A diatom (Greek - cut in two) is a mobile plant of microscopic single cell or colonial algae. Among the relatively simple forms of microscopic life are animals that cannot move and plants that can. One class of these mobile plants is known by the name of diatoms. A favorite subject in many general biology or botany classes, diatoms are also of interest to geology students because diatoms have been inhabitants of both fresh and salt water for at least 15,000,000 years, and possibly over 20,000,000.
As living plants, they serve as food stuff for animals as small as themselves and for the largest whales. As fossils, their siliceous skeletons form the substance of diatomaceous earth—once less accurately called kieselguhr—now generally mined, refined, and sold as diatomite. Diatoms reproduce by self-division, as suggested by the name. Under ideal conditions, each diatom may divide every eight hours. In thirty days a single diatom may produce ten billion descendants.

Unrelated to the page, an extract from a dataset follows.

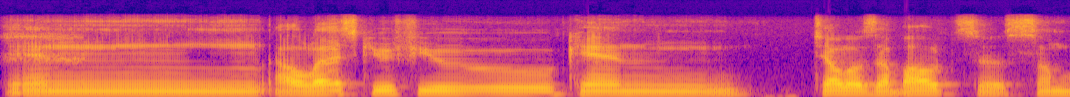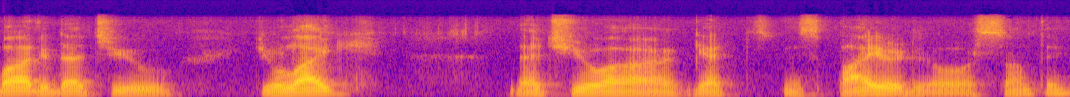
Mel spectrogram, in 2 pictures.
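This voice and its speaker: Speaking very slowly, a man talks in a Portuguese accent. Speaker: podcast host. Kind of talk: interview.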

In the course of growth, a diatom extracts silica—the basic ingredient of common sand—from the water and converts it into a sort of external skeleton or frustule. When a diatom dies, it settles to the bottom of the sea or lake and the organic part disintegrates, leaving this siliceous skeleton, microscopic in itself and as full of tiny holes and passages as a sponge.
A cubic inch of diatomite contains millions of diatom fistulas, which is one way of dramatizing the fact that phenomenal growth over a period of ages was required to produce the vast deposits of diatomaceous earth. Some layers measure as much as 1,500 feet thick and extend over thousands of acres. The individual diatom comes in a great variety of shapes—well over 10,000 have been separately identified. Microscopic to sub-microscopic in size, their forms are as fanciful and delicate as snowflakes. The highest power microscopes reveal each minute particle as a mesh-like structure, a lacework spun for silica, the stuff of sand. The combination of minute size and frozen-lace particle structure accounts for the unusual and important properties of diatomite.
- Light Weight Compared to Buck (7 -13 lbs. per Cubic Foot)
- Large Surface Area per Pound (3,000 to 30,000 Square Feet)
- Absorptive Facility (Up to 300% by Weight)
- Liquid Suspendibility (Carried Easily by Very Light or Very Viscous Fluids)
Thanks to a certain proportion of elongated particles, a layer of diatomite tends to mat, like straw or felt. It is curiously both flexible and rigid in practical use, and a thick cake is almost incompressible although minute voids from 75 to 96% of its bulk. Diatomite is practically inert, being essentially the same chemically as common sand. The melting point is 2,900°F. It is friable and from grit.